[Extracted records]
● ● ● ● ●
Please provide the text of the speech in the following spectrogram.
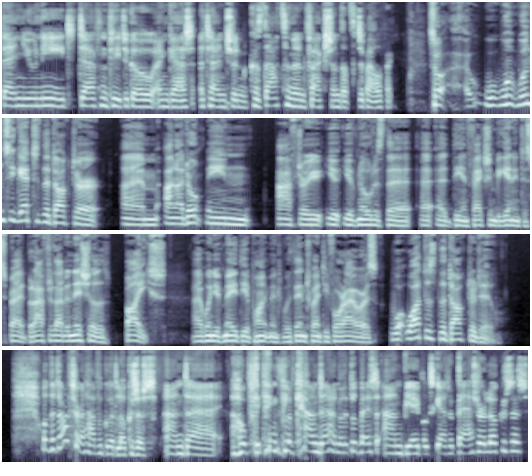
then you need definitely to go and get attention because that's an infection that's developing. So uh, w- once you get to the doctor, um, and I don't mean after you, you've noticed the uh, uh, the infection beginning to spread, but after that initial bite, uh, when you've made the appointment within 24 hours, what what does the doctor do? Well, the doctor will have a good look at it, and uh, hopefully things will have calmed down a little bit and be able to get a better look at it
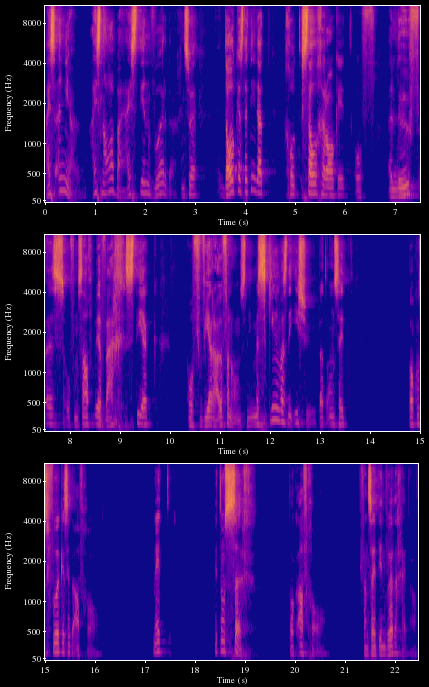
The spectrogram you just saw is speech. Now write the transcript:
Hy's in jou. Hy's naby. Hy's teenwoordig. En so dalk is dit nie dat God stil geraak het of aloof is of homself op 'n weg gesteek of weerhou van ons nie. Miskien was die issue dat ons het dalk ons fokus het afgehaal. Net net ons sig dalk afgehaal van sy teenwoordigheid af.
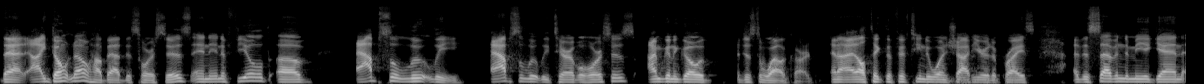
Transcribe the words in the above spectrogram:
that I don't know how bad this horse is. And in a field of absolutely, absolutely terrible horses, I'm going to go just a wild card. And I'll take the 15 to 1 shot here at a price. Uh, the seven to me again,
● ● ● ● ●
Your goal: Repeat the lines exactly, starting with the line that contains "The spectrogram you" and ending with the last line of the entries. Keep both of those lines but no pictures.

Final answer:
The spectrogram you just saw is speech. Now write the transcript:
Hy's in jou. Hy's naby. Hy's teenwoordig. En so dalk is dit nie dat God stil geraak het of aloof is of homself op 'n weg gesteek of weerhou van ons nie. Miskien was die issue dat ons het dalk ons fokus het afgehaal. Net net ons sig dalk afgehaal van sy teenwoordigheid af.
Transcribe the words in the above spectrogram:
that I don't know how bad this horse is. And in a field of absolutely, absolutely terrible horses, I'm going to go just a wild card. And I'll take the 15 to 1 shot here at a price. Uh, the seven to me again,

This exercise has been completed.